GOOGLE CHROME is to mark sites without encryption as ‘Not Secure' starting with Chrome 68 in July.
This means anything without an HTTPS prefix. Up to now there have been more subtle hints, such as alerts when sending to an insecure email server, but this is a 'call a spade, a spade' move.
Google already downgrades the page ranking of pages that don't have security switched on and with 81 of the top 100 rated sites on the interweb now using HTTPS, there's every chance you won't see the message too often.
Google's statement suggests that its primary function will be in educating the user: "Chrome's new interface will help users understand that all HTTP sites are not secure, and continue to move the web towards a secure HTTPS web by default".
HTTPs is already protecting 68 per cent of Chrome traffic on Android and Windows, as well as 78 per cent on Mac and Chrome OS.
The change is not unexpected. Limited support for flagging non-secure sites has been a part of the browser since Chrome 56, released 13 months ago, but was limited to pages that offered inputs for passwords and credit card information.
At that time developers were warned that the change would roll out to all at a later date.
What's important to remember is how your site being marked as "Not Secure" will look to customers.
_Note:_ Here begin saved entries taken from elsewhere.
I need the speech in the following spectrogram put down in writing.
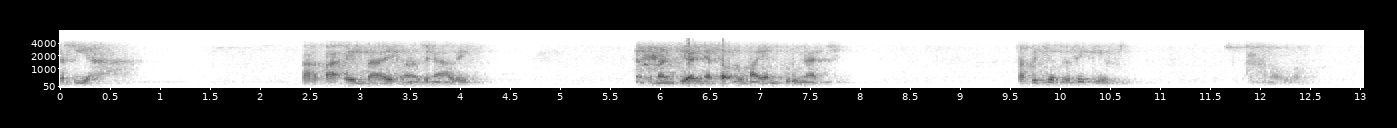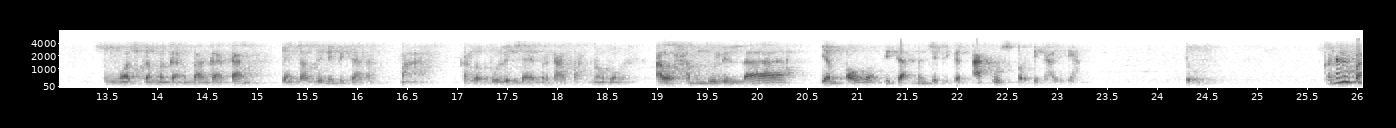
kesia. Bapak baik ana sing alim. Cuman dia nyetok lumayan guru ngaji. Tapi dia berpikir, subhanallah. Semua sudah megang banggakan, yang satu ini bicara, maaf, kalau boleh saya berkata, ngomong, Alhamdulillah yang Allah tidak menjadikan aku seperti kalian. Tuh. Kenapa?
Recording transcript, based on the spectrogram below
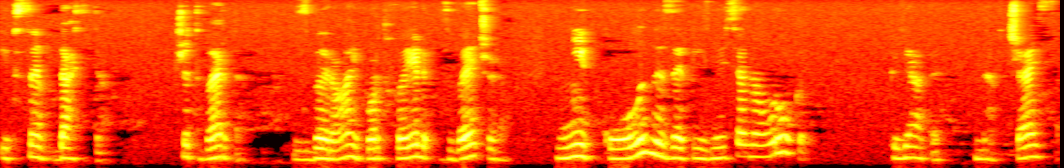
і все вдасться. Четверте. Збирай портфель з вечора. Ніколи не запізнюйся на уроки. П'яте. Навчайся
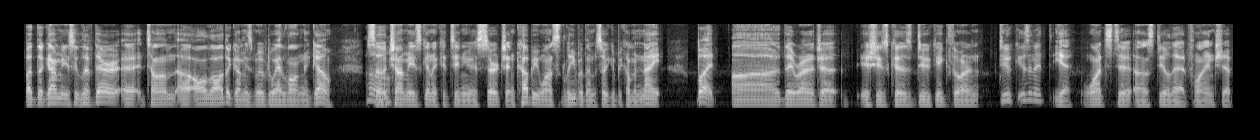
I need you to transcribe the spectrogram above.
But the gummies who live there uh, tell him uh, all the other gummies moved away long ago. So Oh. Chummi's going to continue his search, and Cubbi wants to leave with him so he can become a knight. But uh, they run into issues because Duke Igthorn, Duke, isn't it? Yeah, wants to uh, steal that flying ship.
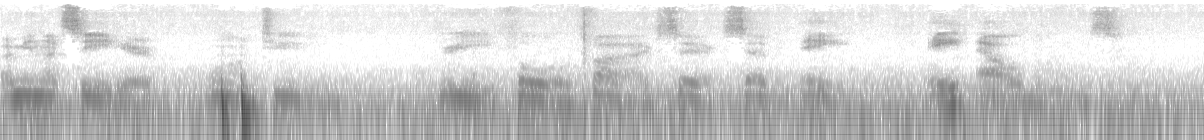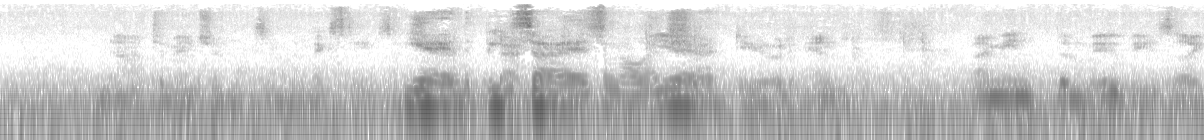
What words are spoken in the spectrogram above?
I mean, let's see here. One, two, three, four, five, six, seven, eight. Eight albums. Not to mention like some of the mixtapes. And Yeah, and the B sides and all that yeah, shit. dude. And I mean, the movies like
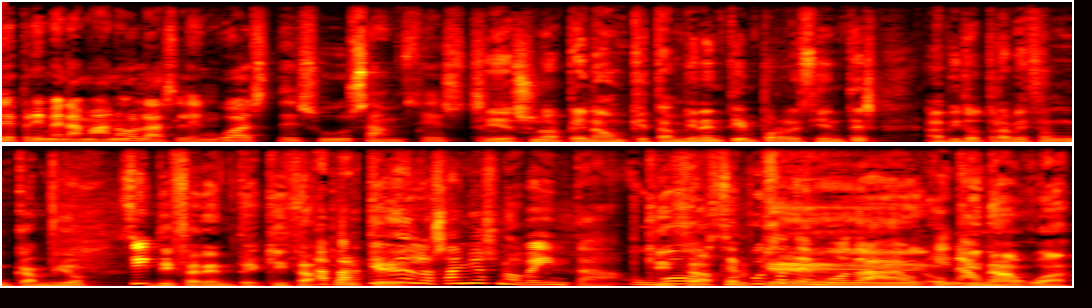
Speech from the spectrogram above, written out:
de primera mano las lenguas de sus ancestros. Sí, es una pena, aunque también en tiempos recientes ha habido otra vez un cambio diferente. Quizá a partir de los años 90 hubo, se puso de moda Okinawa.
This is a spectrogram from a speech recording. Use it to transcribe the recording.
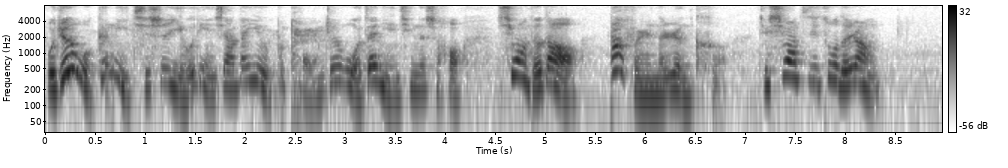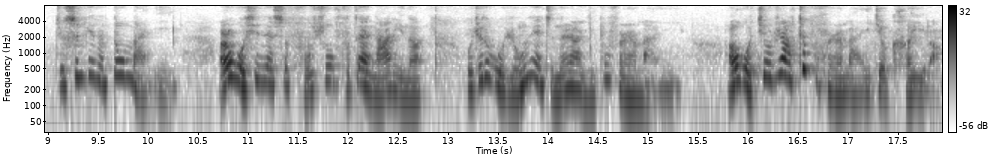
我觉得我跟你其实有点像，但又有不同。就是我在年轻的时候，希望得到大部分人的认可，就希望自己做的让就身边的都满意。而我现在是服输服在哪里呢？我觉得我永远只能让一部分人满意。而我就让这部分人满意就可以了。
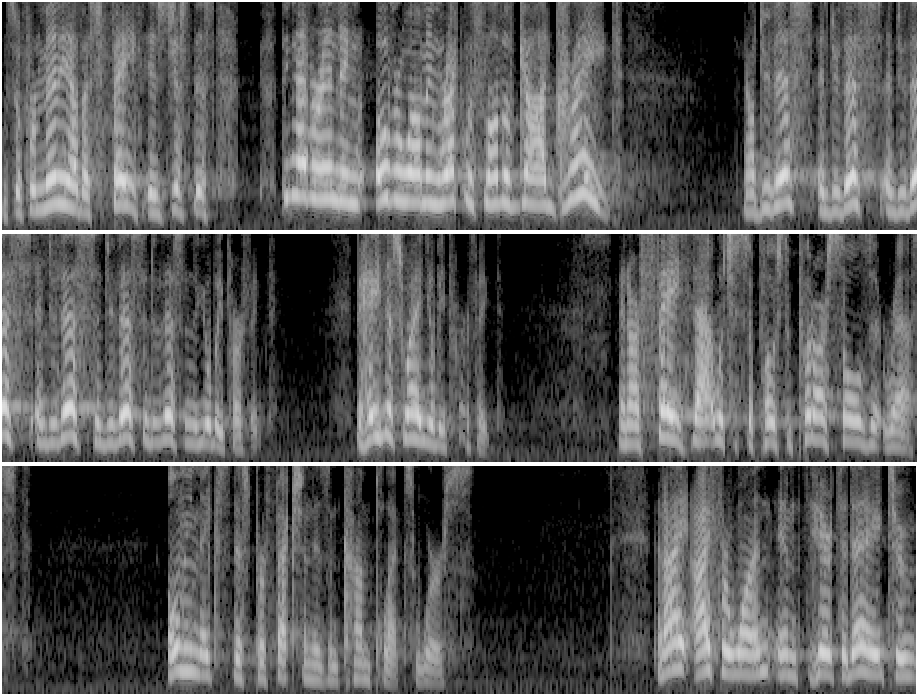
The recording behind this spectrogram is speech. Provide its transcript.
And so, for many of us, faith is just this the never ending, overwhelming, reckless love of God. Great. Now, do this, and do this, and do this, and do this, and do this, and do this, and you'll be perfect. Behave this way, and you'll be perfect. And our faith, that which is supposed to put our souls at rest, only makes this perfectionism complex worse. And I, I, for one, am here today to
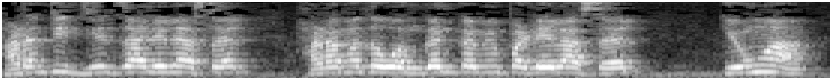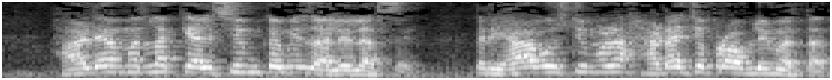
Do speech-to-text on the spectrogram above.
हाडांची झीज झालेली असेल हाडामधलं वंगण कमी पडलेलं असेल किंवा हाड्यामधला कॅल्शियम कमी झालेला असेल तर ह्या गोष्टीमुळे हाडाचे प्रॉब्लेम येतात.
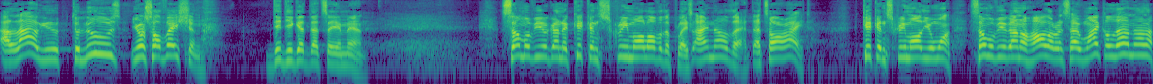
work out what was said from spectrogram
allow you to lose your salvation. Did you get that? Say amen. Some of you are going to kick and scream all over the place. I know that. That's all right. Kick and scream all you want. Some of you are going to holler and say, Michael, no, no, no.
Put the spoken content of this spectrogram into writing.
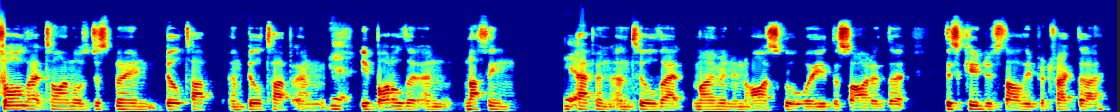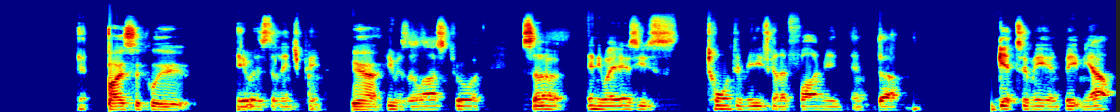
For all that time, it was just being built up and built up, and yeah, you bottled it, and nothing Yeah. happened until that moment in high school where you decided that this kid who stole your protractor, Yeah. basically, he was the linchpin. yeah, He was the last straw. So anyway, as he's taunting me, he's going to find me and um, get to me and beat me up.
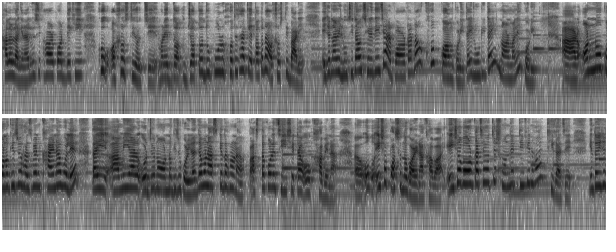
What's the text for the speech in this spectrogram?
ভালো লাগে না। লুচি খাওয়ার পর দেখি খুব অস্বস্তি হচ্ছে মানে যত দুপুর হতে থাকে তত না অস্বস্তি বাড়ে। এই জন্য আমি লুচিটাও ছেড়ে দিয়েছি আর পরোটাটাও খুব কম করি, তাই রুটিটাই নর্মালি করি। আর অন্য কোনো কিছু হাজব্যান্ড খায় না বলে, তাই আমি আর ওর জন্য অন্য কিছু করি না। যেমন আজকে দেখো না পাস্তা করেছি সেটা ও খাবে না। ও এইসব পছন্দ করে না খাওয়া। এইসব ওর কাছে হচ্ছে সন্ধ্যের টিফিন হয়, ঠিক আছে। কিন্তু এই যে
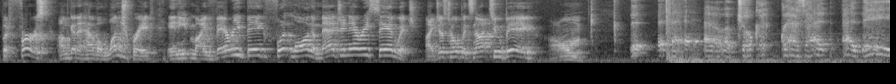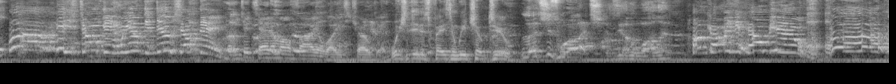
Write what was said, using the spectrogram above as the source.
But first, I'm gonna have a lunch break and eat my very big foot long imaginary sandwich. I just hope it's not too big. Um. Ah, he's choking! We have to do something! We should set him on fire while he's choking. We should eat his face and we choke too. Let's just watch. Does he have a wallet? I'm coming to help you!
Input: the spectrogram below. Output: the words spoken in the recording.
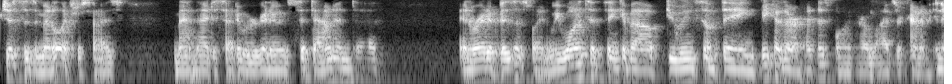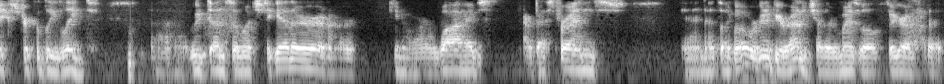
just as a mental exercise, Matt and I decided we were going to sit down and uh, and write a business plan. We wanted to think about doing something because our, at this point our lives are kind of inextricably linked. Uh, we've done so much together, and our you know our wives, our best friends, and it's like, well, we're going to be around each other. We might as well figure out how to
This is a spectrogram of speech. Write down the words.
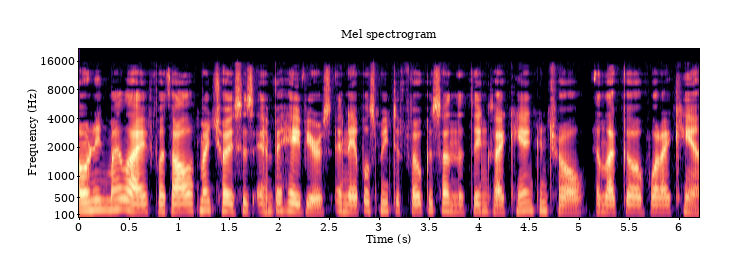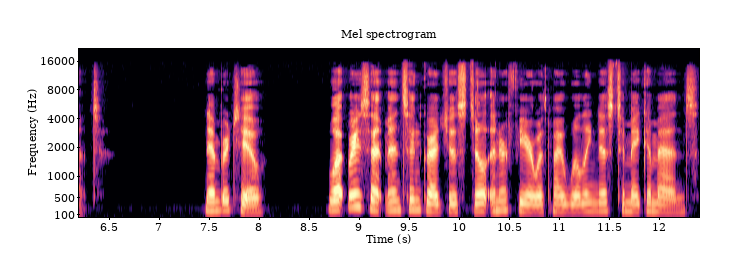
Owning my life with all of my choices and behaviors enables me to focus on the things I can control and let go of what I can't. Number two, what resentments and grudges still interfere with my willingness to make amends?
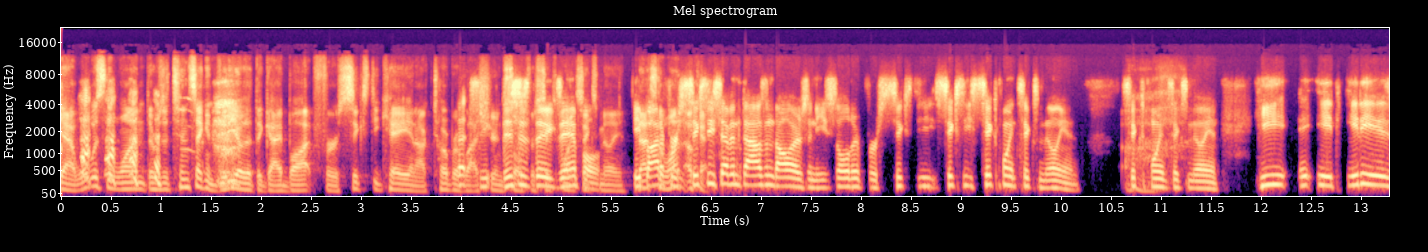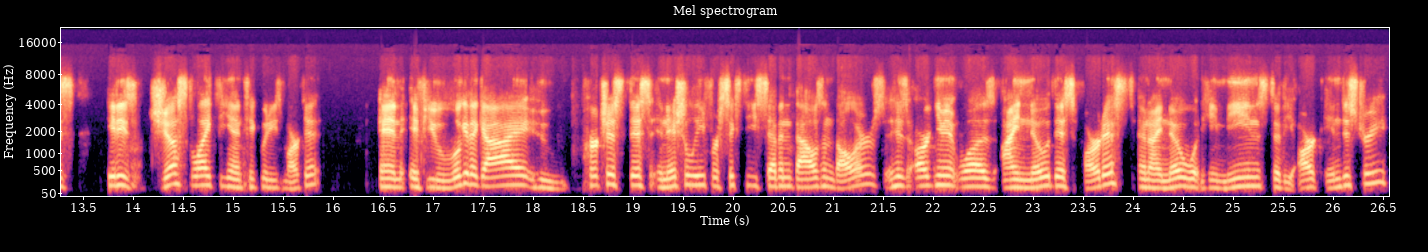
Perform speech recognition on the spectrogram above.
yeah, what was the one? There was a 10 second video that the guy bought for 60k in October of last year and this is the 6.6 example. million. He That's bought it for sixty-seven thousand dollars, and he sold it for 60, 66.6 million. Six point six million. He it, it is it is just like the antiquities market. And if you look at the guy who purchased this initially for sixty-seven thousand dollars, his argument was, "I know this artist and I know what he means to the art industry."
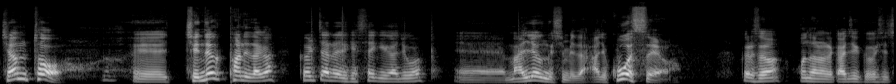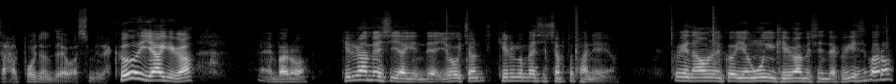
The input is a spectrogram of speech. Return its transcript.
점토 에, 진흙판에다가 글자를 이렇게 새겨가지고 에, 말려온 것입니다. 아주 구웠어요. 그래서 오늘날까지 그것이 잘 보존되어 왔습니다. 그 이야기가 에, 바로 길가메시 이야기인데 요 점, 길가메시 점토판이에요. 거기에 나오는 그 영웅이 길가메시인데 그게 바로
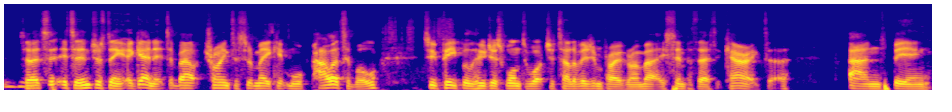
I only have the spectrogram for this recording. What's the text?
Mhm. so it's it's interesting. Again it's about trying to sort of make it more palatable to people who just want to watch a television program about a sympathetic character and being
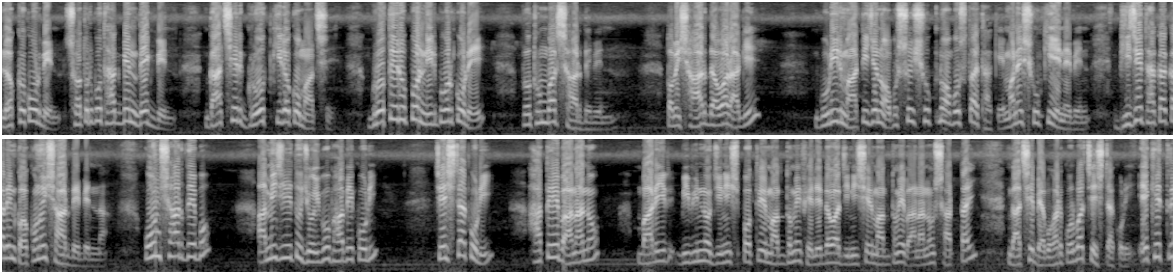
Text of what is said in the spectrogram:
লক্ষ্য করবেন, সতর্ক থাকবেন, দেখবেন গাছের গ্রোথ কীরকম আছে। গ্রোথের উপর নির্ভর করে প্রথমবার সার দেবেন। তবে সার দেওয়ার আগে গুড়ির মাটি যেন অবশ্যই শুকনো অবস্থায় থাকে মানে শুকিয়ে নেবেন। ভিজে থাকাকালীন কখনোই সার দেবেন না। কোন সার দেব? আমি যেহেতু জৈবভাবে করি, চেষ্টা করি হাতে বানানো, বাড়ির বিভিন্ন জিনিসপত্রের মাধ্যমে ফেলে দেওয়া জিনিসের মাধ্যমে বানানো সারটাই গাছে ব্যবহার করবার চেষ্টা করি। এক্ষেত্রে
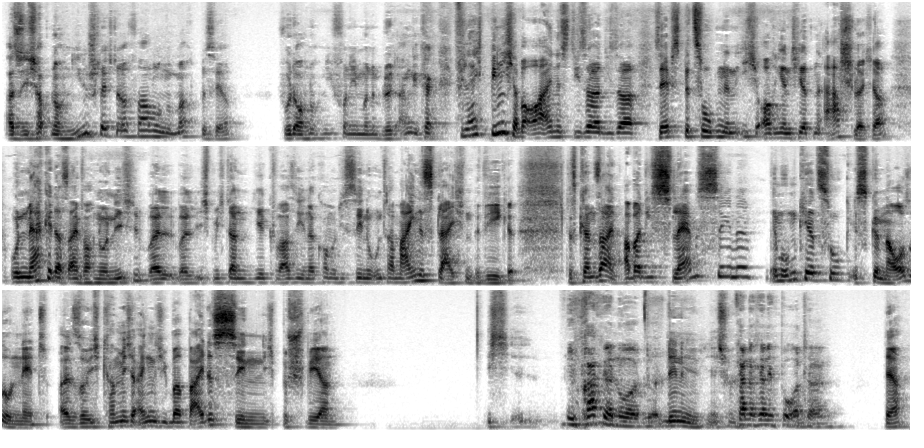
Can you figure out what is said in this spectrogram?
Also ich habe noch nie eine schlechte Erfahrung gemacht bisher. Wurde auch noch nie von jemandem blöd angekackt. Vielleicht bin ich aber auch eines dieser, dieser selbstbezogenen, ich-orientierten Arschlöcher und merke das einfach nur nicht, weil, weil ich mich dann hier quasi in der Comedy-Szene unter meinesgleichen bewege. Das kann sein. Aber die Slam-Szene im Umkehrzug ist genauso nett. Also ich kann mich eigentlich über beide Szenen nicht beschweren. Ich, äh, Ich frage ja nur, nee, nee, ich, kann das ja nicht beurteilen. ja.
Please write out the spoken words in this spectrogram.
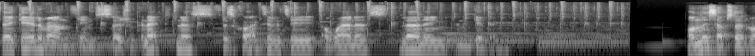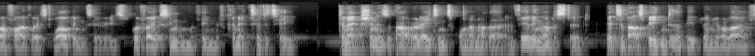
They're geared around the themes of social connectedness, physical activity, awareness, learning, and giving. On this episode of our Five Ways to Wellbeing series, we're focusing on the theme of connectivity. Connection is about relating to one another and feeling understood. It's about speaking to the people in your life,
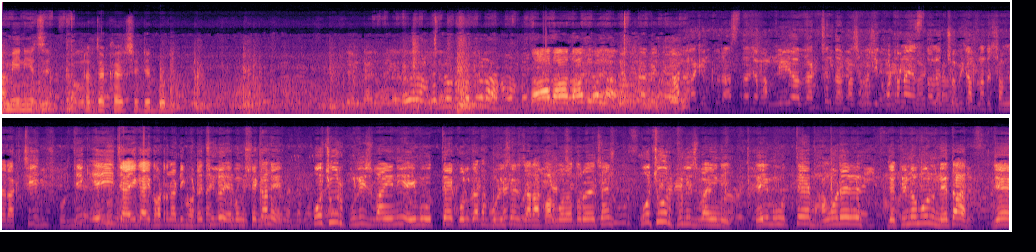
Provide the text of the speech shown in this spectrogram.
নামিয়ে নিয়েছে। রাজ্জাক খায়ের সেই ডেড বডি দাঁড়া দাঁড়া দাঁড়াতে ক্লিয়ার রাখছেন তার পাশাপাশি ঘটনাস্থলের ছবিটা আপনাদের সামনে রাখছি। ঠিক এই জায়গায় ঘটনাটি ঘটেছিল এবং সেখানে প্রচুর পুলিশ বাহিনী এই মুহূর্তে কলকাতা পুলিশের যারা কর্মরত রয়েছেন প্রচুর পুলিশ বাহিনী এই মুহূর্তে ভাঙড়ের যে তৃণমূল নেতার যে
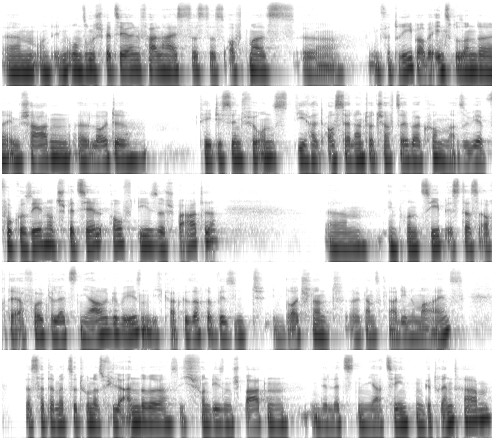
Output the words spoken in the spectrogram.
Ähm, und in unserem speziellen Fall heißt das, dass oftmals äh, im Vertrieb, aber insbesondere im Schaden äh, Leute tätig sind für uns, die halt aus der Landwirtschaft selber kommen. Also wir fokussieren uns speziell auf diese Sparte. Ähm, Im Prinzip ist das auch der Erfolg der letzten Jahre gewesen. Wie ich gerade gesagt habe, wir sind in Deutschland äh, ganz klar die Nummer eins. Das hat damit zu tun, dass viele andere sich von diesen Sparten in den letzten Jahrzehnten getrennt haben.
Imagine if they're about to pay for something and they spot "Not Secure" dangling in the URL bar?
Although Google's primary motives for the change are inward-looking, as the world's most popular browser, it will be keen to show that it's looking after everyone's best interests, not just from a machine safety perspective, but from a PR one. After all - this outreach does nothing to harm its own public perception.
Although Chrome 68 won't be stable until July, it'll be available in the Canary channel from April and the Beta channel from May.
Not everyone is pleased though. One dev commented on the announcement, warning: "If you are going to play god and annoy me when I visit http sites that had no need to be secure, then I will use another browser. Get a clue."
Additionally, developers can use Google's Lighthouse tool to check if any parts of their site (for example Flash adverts) are being served up without encryption because that will affect whether you are ranked as "not secure". µ
Changes ownership of crucial Linux system folders without users' permission
Could also make them waterproof, well.. kinda
Also, desperate space filling in the pre-MWC lull
Xperia XZ2 and XZ Compact leak in full just days before official launch